Q: What life lessons have you learnt over the course of your distinguished career?
A: That’s a very difficult question to answer, but I think on balance, I probably had the best advice from my father. He said make sure you get as good an education as you can, and if you are able, go to university. I’m not one of those people who necessarily believes that you should rush off and do things, but some people differ on that. Do undergraduate in the UK. I think some of that some of the best undergraduate education is in the UK, and then probably go to America for postgraduate: do that as quickly as you possibly can after undergraduate. Find an industry which you enjoy – this is very much what my dad said – and then build a reputation in that industry. Get a reputation and get acknowledged, and then some people might think you know what you’re doing. Then if you want to start something on your own, go off and do it.

Q: What did you learn in your teenage years which you think has influenced your success?
A: As I have already said, my father was an extremely positive influence on me. He didn’t have the benefit of going to school past 13; he had to go off and earn money.

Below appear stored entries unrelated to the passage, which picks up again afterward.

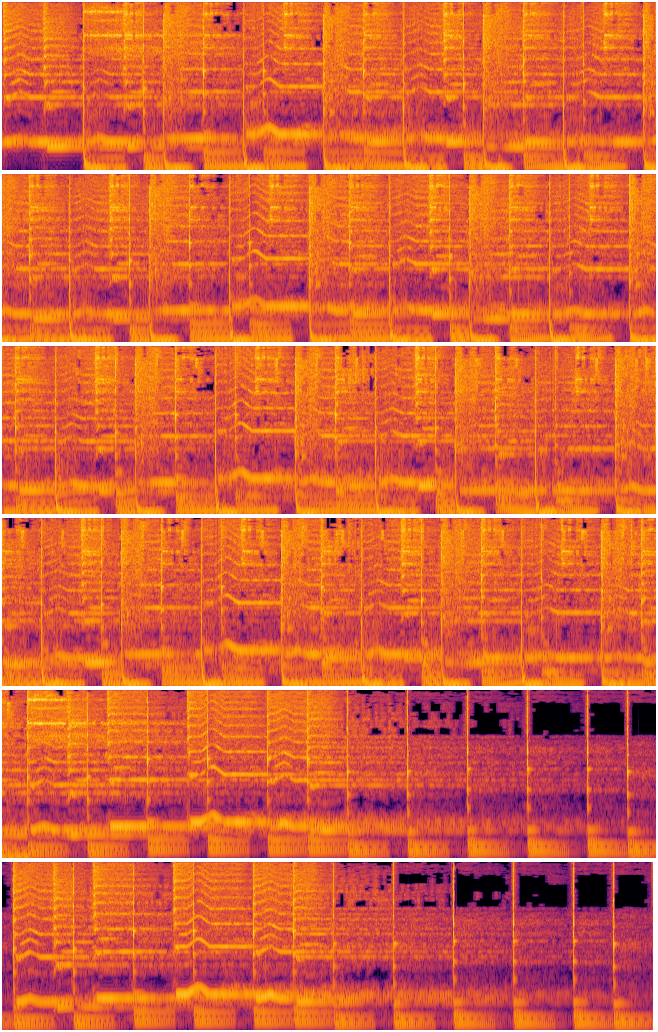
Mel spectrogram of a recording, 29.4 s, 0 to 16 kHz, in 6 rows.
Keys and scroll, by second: 1.6 ctrl+-.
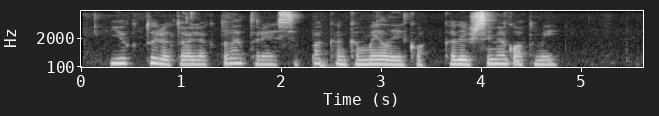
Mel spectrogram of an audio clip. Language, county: Lithuanian, Tauragė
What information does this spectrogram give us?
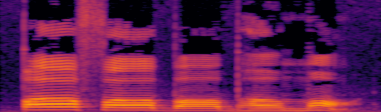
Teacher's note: इसमें ओष्ठ यानी कि होठों को स्पर्श करते हुए हवा बाहर आती है। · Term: प वर्ग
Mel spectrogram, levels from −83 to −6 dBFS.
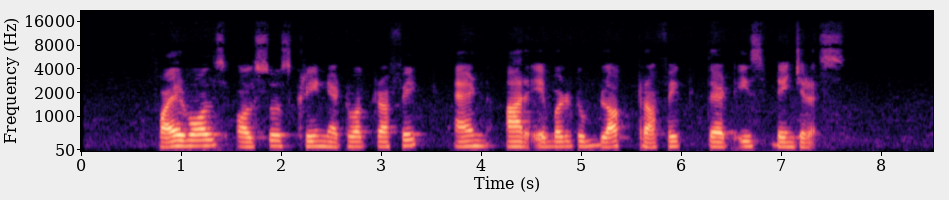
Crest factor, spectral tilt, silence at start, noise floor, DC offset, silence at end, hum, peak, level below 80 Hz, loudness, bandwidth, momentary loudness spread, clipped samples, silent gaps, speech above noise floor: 18 dB; -7 dB/octave; 0.8 s; -59 dBFS; under 0.1%; 0.95 s; none; -2 dBFS; -58 dBFS; -20 LUFS; 14.5 kHz; 10 LU; under 0.1%; none; 39 dB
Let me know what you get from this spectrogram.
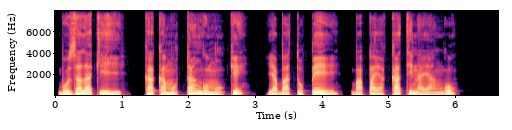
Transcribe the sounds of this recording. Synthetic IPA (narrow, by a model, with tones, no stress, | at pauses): bo˨za˨la˦ki˦ | ka˦ka˨mo˨ta˦ŋɡo˨mo˨kɛ˦ | ja˨ba˨to˨pe˦ | ba˨pa˨ja˨ka˦ti˨na˨ja˨ŋɡo˦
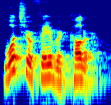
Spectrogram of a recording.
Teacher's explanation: what's your favorite color has a falling tone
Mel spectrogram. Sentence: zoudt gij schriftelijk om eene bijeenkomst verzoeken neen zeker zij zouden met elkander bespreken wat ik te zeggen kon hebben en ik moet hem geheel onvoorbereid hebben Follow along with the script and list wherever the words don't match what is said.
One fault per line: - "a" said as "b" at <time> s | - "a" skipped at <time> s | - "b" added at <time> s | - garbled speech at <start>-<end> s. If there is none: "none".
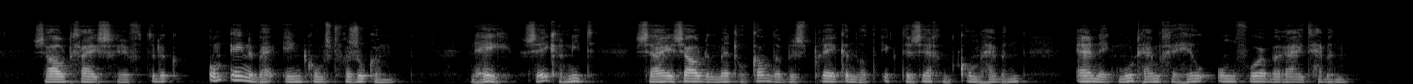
- "niet" added at 5.7 s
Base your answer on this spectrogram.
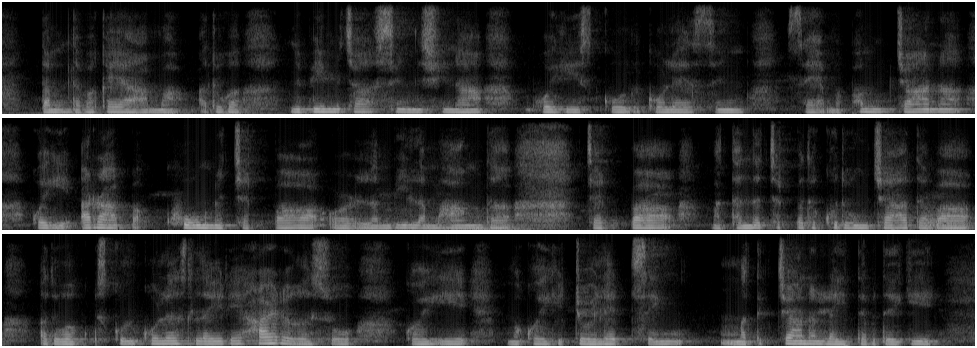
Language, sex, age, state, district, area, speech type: Manipuri, female, 30-45, Manipur, Bishnupur, rural, spontaneous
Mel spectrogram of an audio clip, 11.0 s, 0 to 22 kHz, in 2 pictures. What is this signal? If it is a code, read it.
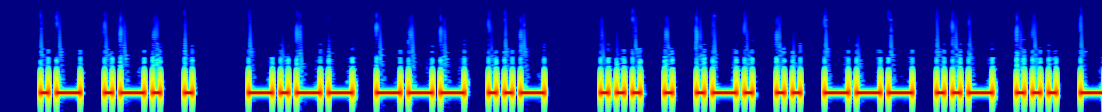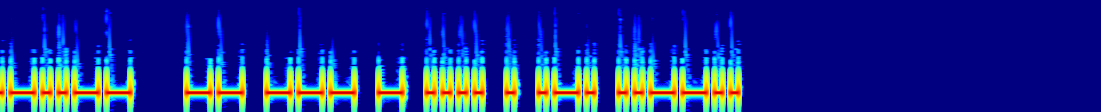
Morse code, heard as a keyed tone, about 28 wpm, 700 Hz. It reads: ARE YOU SERIOUS, MOTHER?
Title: Sentences from Top 1100 Words 30wpm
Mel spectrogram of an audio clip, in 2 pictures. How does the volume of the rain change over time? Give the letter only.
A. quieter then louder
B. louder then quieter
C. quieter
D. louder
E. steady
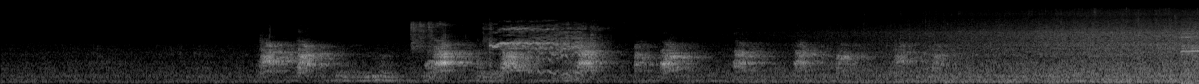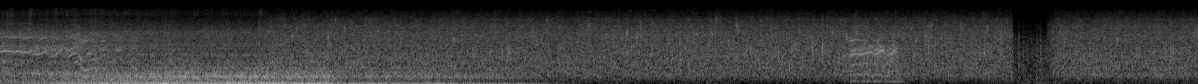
D.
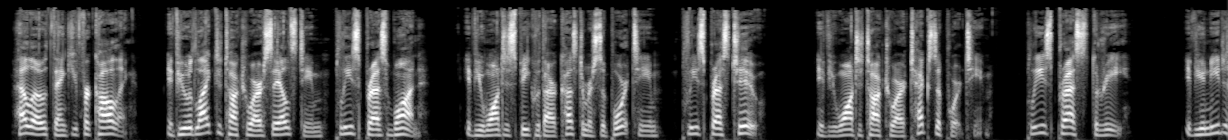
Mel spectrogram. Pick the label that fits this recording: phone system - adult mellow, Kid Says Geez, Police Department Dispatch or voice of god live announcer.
phone system - adult mellow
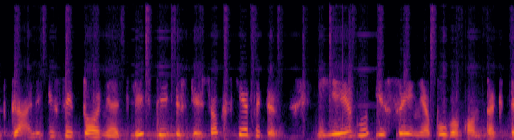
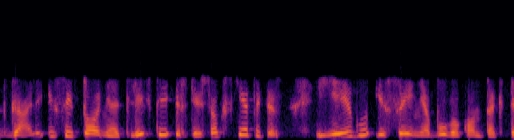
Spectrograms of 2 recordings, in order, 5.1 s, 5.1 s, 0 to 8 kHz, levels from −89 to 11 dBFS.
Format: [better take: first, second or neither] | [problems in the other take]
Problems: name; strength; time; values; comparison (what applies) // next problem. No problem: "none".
second | noise reduction (neural separator model SepFormer DNS4)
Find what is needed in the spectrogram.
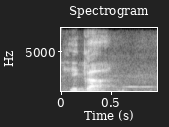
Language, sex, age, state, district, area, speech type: Assamese, male, 60+, Assam, Nalbari, rural, read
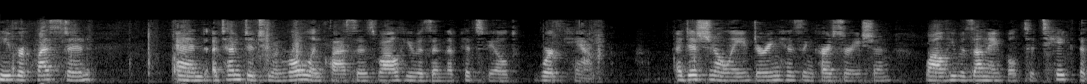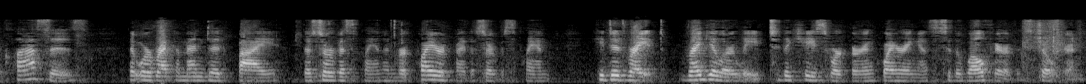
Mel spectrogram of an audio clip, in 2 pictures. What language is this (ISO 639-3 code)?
eng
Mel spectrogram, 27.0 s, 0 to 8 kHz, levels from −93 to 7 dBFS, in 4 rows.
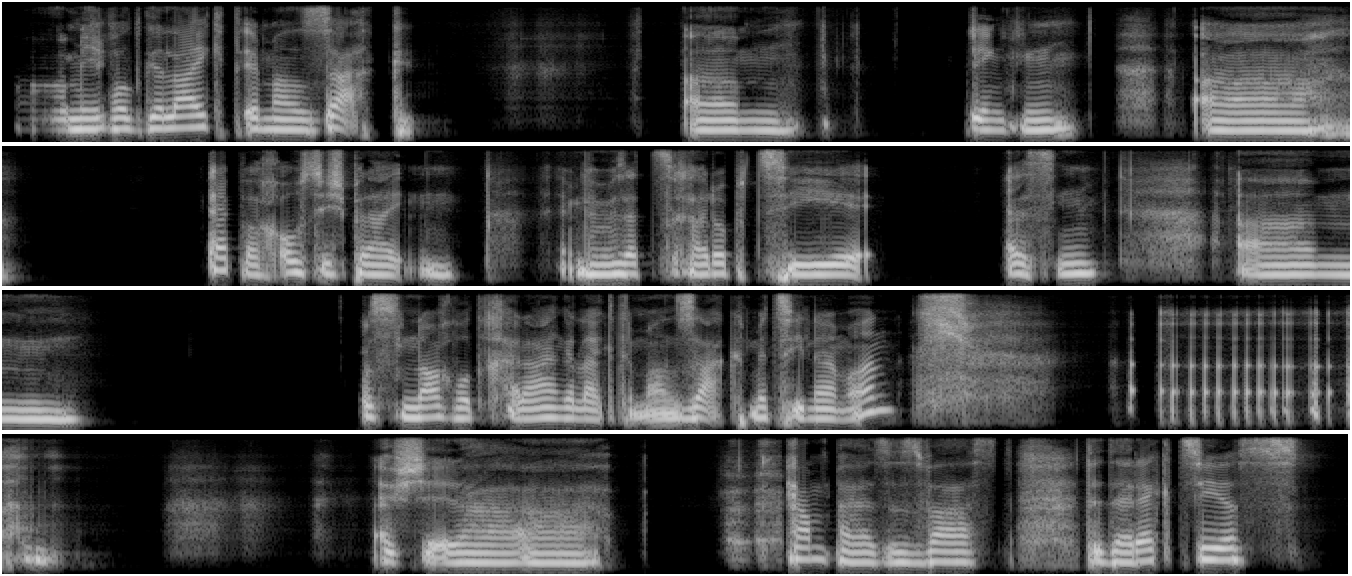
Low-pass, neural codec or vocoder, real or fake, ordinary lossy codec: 7.2 kHz; none; real; none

There were six children in his family, and they lived in the East End, and obviously with his parents having come from Russia in 1899 with nothing, he had to go out there and learn a living for his family as a whole. He got a violin scholarship at the Royal College of Music; he could recite Shakespeare fluently to his dying day – and I’m not talking about one or two quotations, but a lot of it – he had a marvellous memory. So I think that’s what I was influenced by, and I spoke to my father while he was alive, maybe three or four or five times a day. This was before mobile phones, on fixed lines. So I would say those were the influences: spoilt only child in a Jewish family in North West London.

Q: Is there anything which you wish you had which you didn’t do when you were my age?
A: Open the batting for England.

Q: Who is the most interesting person you have met and why?
A: I would put my father there, so I wouldn’t have to have travelled. I could have stayed in the ghetto in Golders Green to see him. I would put him first, but then there were two other people I was heavily influenced by.
The first was a man called Sir Jules Thorn, who started Thorn Electrical Industries. He came from Vienna between the two World Wars and he started a fluorescent tube factory in Enfield, and then developed radio and TV. He did a deal with Sylvania Corporation, which was part of General Telephone to produce colour TVs. He knew my father well, because my father ran about 750 radio and electrical stores, and my father bought heavily from Thorn Electrical. Sir Jules was a lovely man, smaller than I was, but he had tremendous energy and ability, and he built a wonderful company. As I said, he arrived in the UK from Vienna as a persecuted Jew, and he built an amazing company.
The second person would be Arnold Weinstock, who ran the English General Electric Company. I think that he was the best industrialist of his time. I had lunch with him before he died, and he admitted that he felt he’d been a little bit too conservative, too cash orientated, and not enough investment. He favoured joint ventures rather than taking the risk of going in alone, and he acknowledged that joint ventures are not as good as they could be, because you don’t have control. But he started a company called Radio & Allied, which was owned by the Sobells. He married the boss’s daughter and became head of the company, and then built it into an industrial giant.
I’ve had the privilege of meeting a lot of interesting people, but those two people, still to my mind, have the greatest influence on me. When I was at university, it was ’64, I went to the Democratic convention, and I met Bobby Kennedy. His brother had been assassinated the year before, and he was to be assassinated not long after. So there have been people like that. Also, I would say Macri, who is the President of Argentina, Modi, all these people make a big impression on you, people like Bill Clinton, with all their strengths and weaknesses. But I would go back to those two as being the main ones. I spent a lot of time with them, more with Thorn than with Weinstock. I would say Thorn after my dad would be the one.